What is Behavior, Anyway?

Behavior is a new buzzword these days.

Brands spent years segmenting their audience by demographics. All marketers who have been at it more than a year or two know the story: This is Sally. Sally shops three times a week. She has two and a half children.

Then, at some point, demographics began to get messy. Sally got divorced and was a single mom. Sally had to budget differently and shopped less frequently. Meanwhile, her friend Joan was off to Europe, and came back with the habit of daily shopping for fresh vegetables. And, on the other side of town, Fred was a single guy just learning to cook.

The standard demographics didn’t fit into nice categories anymore.

Then along came device “behavior.” This adds to the demographic picture with a realistic view of where and when people are shopping—not reported by them, but observed through their mobile interactions.

We’ve been following behavior long before device behavior became a thing.
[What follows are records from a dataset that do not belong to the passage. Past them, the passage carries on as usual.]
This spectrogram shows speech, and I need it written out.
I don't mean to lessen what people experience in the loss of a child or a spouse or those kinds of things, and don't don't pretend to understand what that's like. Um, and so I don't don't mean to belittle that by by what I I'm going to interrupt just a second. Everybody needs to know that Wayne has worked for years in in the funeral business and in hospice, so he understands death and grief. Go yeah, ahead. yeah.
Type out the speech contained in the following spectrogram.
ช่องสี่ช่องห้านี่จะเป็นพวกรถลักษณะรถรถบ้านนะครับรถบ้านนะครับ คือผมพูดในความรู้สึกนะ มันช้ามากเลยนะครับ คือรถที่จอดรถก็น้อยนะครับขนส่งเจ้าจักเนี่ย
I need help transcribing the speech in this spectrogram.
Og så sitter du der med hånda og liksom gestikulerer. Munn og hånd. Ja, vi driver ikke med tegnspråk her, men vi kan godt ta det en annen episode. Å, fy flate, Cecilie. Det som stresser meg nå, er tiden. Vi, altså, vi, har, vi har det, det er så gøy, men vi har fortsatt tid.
We did it—and still do—through our own software that, with human inputs, measures what people are reporting, how they feel, what they care about, and why it matters to them. Our software enables us to measure shifts over time—so, for example, when we began to see pandemic behavior that was similar to behavior we observed in the Great Recession, we could look back in time and see just how similar they really are.
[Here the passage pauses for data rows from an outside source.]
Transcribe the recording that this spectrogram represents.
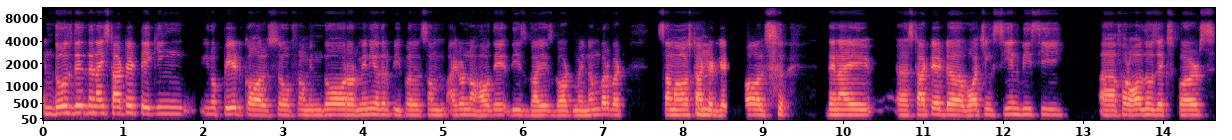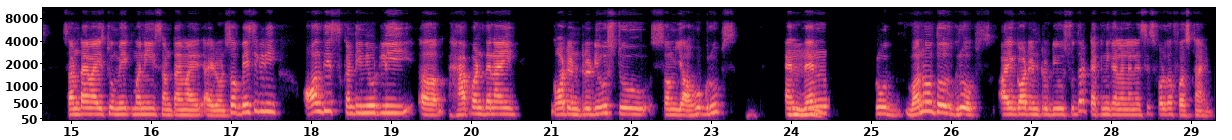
in those days, then I started taking you know paid calls. So from Indore or many other people, some I don't know how they these guys got my number, but somehow started getting calls. then I uh, started uh, watching CNBC uh, for all those experts. Sometime I used to make money, sometime I, I don't. So basically, all this continually uh, happened. Then I got introduced to some Yahoo groups, and Hmm. then through one of those groups, I got introduced to the technical analysis for the first time.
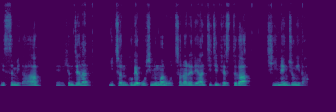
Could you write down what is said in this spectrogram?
있습니다. 예, 현재는 2,956만 5천 원에 대한 지지 테스트가 진행 중이다.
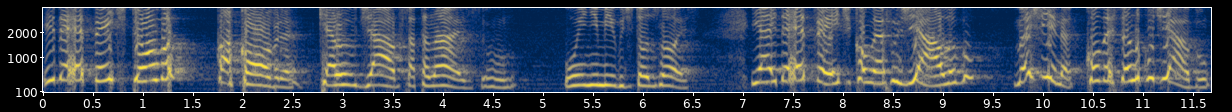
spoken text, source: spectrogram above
e de repente tromba com a cobra, que é o diabo, Satanás, o, o inimigo de todos nós. E aí de repente começa um diálogo, imagina, conversando com o diabo.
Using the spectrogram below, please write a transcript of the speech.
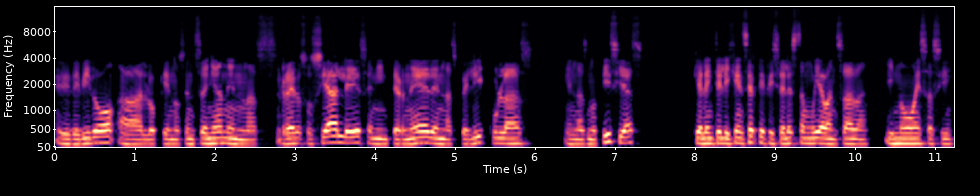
eh, debido a lo que nos enseñan en las redes sociales, en internet, en las películas, en las noticias, que la inteligencia artificial está muy avanzada y no es así.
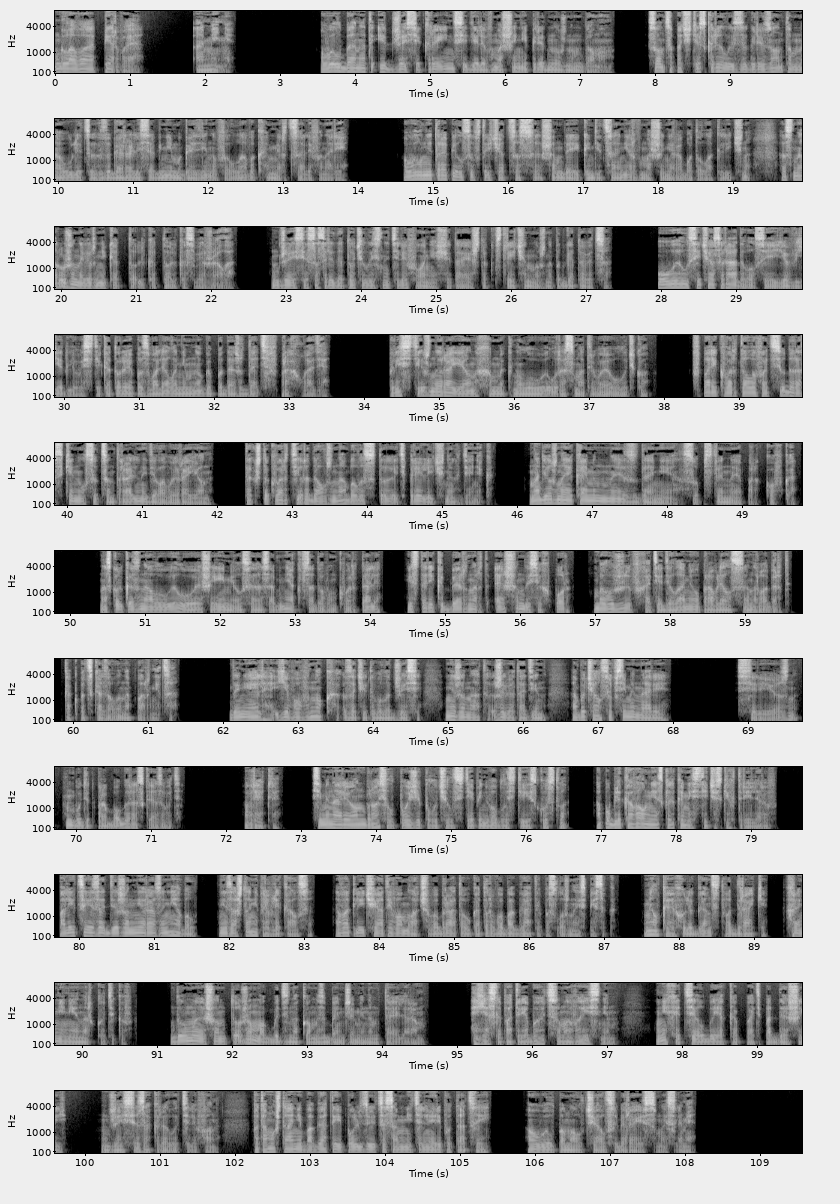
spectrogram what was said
Глава первая. Аминь. Уилл Беннет и Джесси Крейн сидели в машине перед нужным домом. Солнце почти скрылось за горизонтом, на улицах загорались огни магазинов и лавок, мерцали фонари. Уилл не торопился встречаться с Эшем, да и кондиционер в машине работал отлично, а снаружи наверняка только-только свежало. Джесси сосредоточилась на телефоне, считая, что к встрече нужно подготовиться. Уилл сейчас радовался ее въедливости, которая позволяла немного подождать в прохладе. «Престижный район», — хмыкнул Уилл, рассматривая улочку. В паре кварталов отсюда раскинулся центральный деловой район, так что квартира должна была стоить приличных денег. Надежное каменное здание, собственная парковка. Насколько знал Уилл, у Эши имелся особняк в садовом квартале, и старик Бернард Эшен до сих пор был жив, хотя делами управлял сын Роберт, как подсказала напарница. «Даниэль — его внук», — зачитывала Джесси. «Не женат, живет один. Обучался в семинарии». «Серьезно? Будет про Бога рассказывать?» «Вряд ли. Семинарию он бросил, позже получил степень в области искусства, опубликовал несколько мистических триллеров. Полиции задержан ни разу не был, ни за что не привлекался в отличие от его младшего брата, у которого богатый послужной список. Мелкое хулиганство, драки, хранение наркотиков. Думаешь, он тоже мог быть знаком с Бенджамином Тайлером? Если потребуется, мы выясним. Не хотел бы я копать под Дэшей. Джесси закрыла телефон. Потому что они богаты и пользуются сомнительной репутацией? Уилл помолчал, собираясь с мыслями.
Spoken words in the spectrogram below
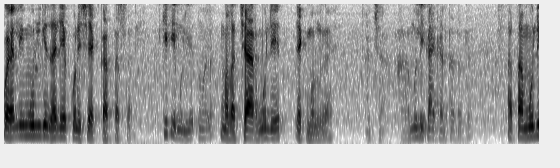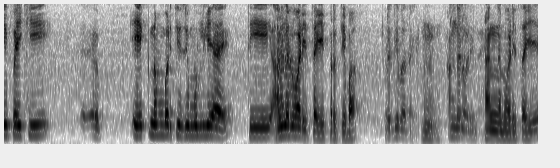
पहिली मुलगी झाली एकोणीसशे एकाहत्तर साली. किती मुली आहेत तुम्हाला? मला चार मुली आहेत एक मुलगा आहे. अच्छा. मुली काय करतात आता? आता मुलीपैकी एक नंबरची जी मुलगी आहे ती अंगणवाडीत आहे प्रतिभा. प्रतिभाताई. अंगणवाडीला आहे. अंगणवाडीत आहे.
We could see the nuances in today’s behavior—the way a consumer is now acting in response to a need. That need—which right now may be triggered by fear, isolation, or health concerns, is what triggers an action response.

Influence triggers  need; need triggers response; together they equal behavior. We identify the behavior AND what influenced it so that  you can develop a message for the front end of the equation, where you can influence future behavior.
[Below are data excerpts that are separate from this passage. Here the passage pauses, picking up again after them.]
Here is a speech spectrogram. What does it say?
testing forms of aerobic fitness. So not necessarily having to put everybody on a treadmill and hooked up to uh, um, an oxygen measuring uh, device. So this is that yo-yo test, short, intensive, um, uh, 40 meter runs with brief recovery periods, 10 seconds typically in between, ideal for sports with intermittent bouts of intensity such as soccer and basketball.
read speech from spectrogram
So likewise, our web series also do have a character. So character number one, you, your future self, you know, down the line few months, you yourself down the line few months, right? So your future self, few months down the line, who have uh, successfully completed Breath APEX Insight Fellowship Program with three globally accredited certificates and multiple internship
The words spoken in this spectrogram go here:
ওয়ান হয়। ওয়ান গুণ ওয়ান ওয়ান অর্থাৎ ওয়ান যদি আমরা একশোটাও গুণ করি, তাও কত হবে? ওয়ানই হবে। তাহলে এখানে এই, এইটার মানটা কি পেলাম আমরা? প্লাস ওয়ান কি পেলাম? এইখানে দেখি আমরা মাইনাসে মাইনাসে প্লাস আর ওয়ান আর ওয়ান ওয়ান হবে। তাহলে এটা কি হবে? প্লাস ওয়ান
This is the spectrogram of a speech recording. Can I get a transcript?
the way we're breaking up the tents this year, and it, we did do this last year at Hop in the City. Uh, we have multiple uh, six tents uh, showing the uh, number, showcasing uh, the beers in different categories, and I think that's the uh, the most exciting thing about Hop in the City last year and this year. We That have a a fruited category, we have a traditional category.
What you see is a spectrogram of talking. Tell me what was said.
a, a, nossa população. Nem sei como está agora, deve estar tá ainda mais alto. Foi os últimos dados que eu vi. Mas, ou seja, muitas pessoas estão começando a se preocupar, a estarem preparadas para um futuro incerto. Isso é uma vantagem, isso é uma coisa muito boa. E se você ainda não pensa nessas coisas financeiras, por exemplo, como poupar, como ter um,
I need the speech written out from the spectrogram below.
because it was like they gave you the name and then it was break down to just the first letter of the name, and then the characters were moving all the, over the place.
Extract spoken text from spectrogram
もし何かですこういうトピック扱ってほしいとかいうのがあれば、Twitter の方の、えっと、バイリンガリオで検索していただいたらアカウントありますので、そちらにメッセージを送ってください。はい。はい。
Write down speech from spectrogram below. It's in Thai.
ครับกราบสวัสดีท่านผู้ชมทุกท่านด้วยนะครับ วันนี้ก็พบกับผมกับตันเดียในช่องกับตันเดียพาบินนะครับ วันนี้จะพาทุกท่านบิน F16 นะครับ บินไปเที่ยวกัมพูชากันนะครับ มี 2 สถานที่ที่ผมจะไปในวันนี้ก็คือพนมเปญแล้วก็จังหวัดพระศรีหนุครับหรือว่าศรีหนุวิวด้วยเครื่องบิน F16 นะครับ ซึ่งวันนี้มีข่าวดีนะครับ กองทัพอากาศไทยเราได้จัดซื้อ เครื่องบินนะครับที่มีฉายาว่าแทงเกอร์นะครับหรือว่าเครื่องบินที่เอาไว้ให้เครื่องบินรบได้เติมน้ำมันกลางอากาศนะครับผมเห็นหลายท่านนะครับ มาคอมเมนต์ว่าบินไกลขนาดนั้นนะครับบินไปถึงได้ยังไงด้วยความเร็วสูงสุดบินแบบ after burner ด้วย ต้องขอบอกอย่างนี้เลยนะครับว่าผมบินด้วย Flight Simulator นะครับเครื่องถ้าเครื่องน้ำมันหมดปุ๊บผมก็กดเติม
Here are our beliefs as we come out of the pandemic:

  • We believe that behavior is an indicator of the next move.
  • We believe that behavior is made up of any number of influences, and that by tracking those influences we understand why people act/buy the way they do.
  • We believe that behavior indicates the needs—that you are driven by a need, and that is lived out in how you behave.
  • We believe that, while others track how many times you go someplace, and draw assumptions that you will continue to  go there, we track where you actually go, and compare it to other places you go, and analyze it to see what you are actually trying to find.
  • We believe in observed behavior—what we see or hear—because it shows us both voluntary/conscious behavior and involuntary/unconscious behavior.

So, behavior may be a new buzzword. However, we have spent 15 years gathering information based on consumer behavior and relevancy, compiling it into a system that, when leveraged, can help build ideas and messaging that influences an outcome.

It’s time has come. Post-Pandemic needs are all about behavior, not traditional demographics.

Thanks for listening. I just had to get that off my chest.